It’s a complicated holiday. Maybe your relationship with your mother is strained or painful in some way. Maybe you long for motherhood and can’t bear the sight of one more pregnancy announcement. Maybe the shape of your family has been shattered by loss.
My prayer for you is that you would know you are loved beyond measure, today and tomorrow and every day. May you experience the joy of caregiving and of being cared for, regardless of where you find yourself on the spectrum of parent and child.
Reading + Writing
Happy birthday, newsletter. This May marks one full year of monthly(ish) letters. A year ago, I moved from writing seasonally to writing more frequently here, and I’ve enjoyed the chance to connect with you regularly. It’s been an honor to write for you and to hear from you. Thank you for subscribing and responding. In a busy world, your attention is precious, and I don’t take it lightly that you choose to share yours with me. It’s always my intention to create words that are worthy of your time, and so some months that has meant choosing not to send a letter. Which brings me to…
Finals and my final year. I’m in the middle of studying for my June exams, which lead to my third and final year of acupuncture school. You can expect to hear from me less frequently as I begin to prepare for graduation and the NCCAOM boards. I know I’ll need to bring my full focus to studying, so I plan to write only when I can do so from a place of abundance and joy. I’d love your prayers as I head into this next phase of my journey to becoming a licensed acupuncturist!
Pray More Novenas. I’ve been exploring traditional forms of prayer and have loved using this website for novenas, a traditional Catholic practice of repeating prayers for nine days, usually with a specific intention, often with others.
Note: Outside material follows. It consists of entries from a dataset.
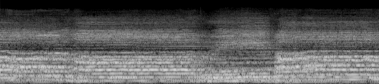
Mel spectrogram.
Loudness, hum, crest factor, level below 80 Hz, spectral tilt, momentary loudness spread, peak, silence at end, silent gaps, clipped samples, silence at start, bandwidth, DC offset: -14 LUFS; none; 12 dB; -52 dBFS; -5 dB/octave; 2 LU; -2 dBFS; 0 s; none; under 0.1%; 0 s; 15 kHz; under 0.1%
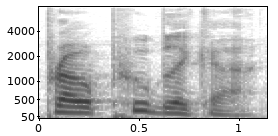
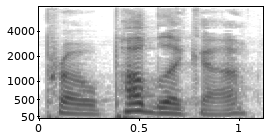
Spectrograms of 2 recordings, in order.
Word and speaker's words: ProPublica: the organization tweeting jokingly about how it's not pronounced propably but ProPublica and there was a big fight about it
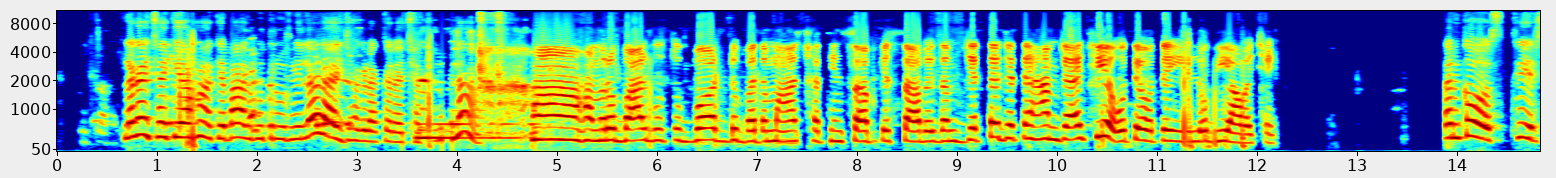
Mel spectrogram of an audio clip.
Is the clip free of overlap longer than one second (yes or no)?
yes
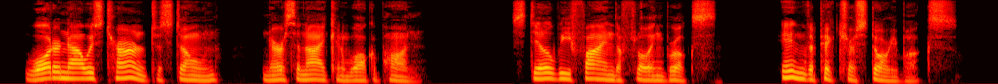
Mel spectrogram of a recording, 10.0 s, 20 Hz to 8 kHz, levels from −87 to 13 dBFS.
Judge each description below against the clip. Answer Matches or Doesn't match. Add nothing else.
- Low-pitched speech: Matches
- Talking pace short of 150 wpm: Matches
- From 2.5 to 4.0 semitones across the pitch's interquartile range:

You can subscribe to receive a free daily prayer by email. I recently spent nine days praying the Novena for Exams, and I found my prayers answered in unexpected ways.
Lost Art. I had the privilege of receiving a complimentary subscription to Sarah McColl’s beautiful newsletter “Lost Art,” which she describes as “a Look what I found love letter published the third Sunday of the month.” Each issue takes a deep dive into the life and work of a different woman in art. In April, she wrote about Mary Hallock Foote, beginning with the enticing phrase: “I am obsessed with a house.” This newsletter absolutely floored me. It felt like picking up a beautifully-written biography or taking a tour with a knowledgeable docent. I’m already looking forward to the third Sunday in May.
Flipping the Scripts. I also loved Micha Boyett’s recent letter on Erin S. Lane’s new book, Someone Other Than a Mother, about expanding the way we think about purpose and meaning in women’s lives. I’m adding this to my reading list.
Our family played a game of immunity whack-a-mole this April. It seemed like we’d barely get through one illness before another one hit. I can really only say one nice thing about tummy bugs, and that’s that they’re easy on the grocery budget.
I’m completely obsessed with cotton candy grapes, though.
P.S. We adopted four ducklings the day before Easter. They seem to double in size overnight, and are practically fully-grown ducks now, ready to move out of their cardboard box. How sweet are they?! We are in love.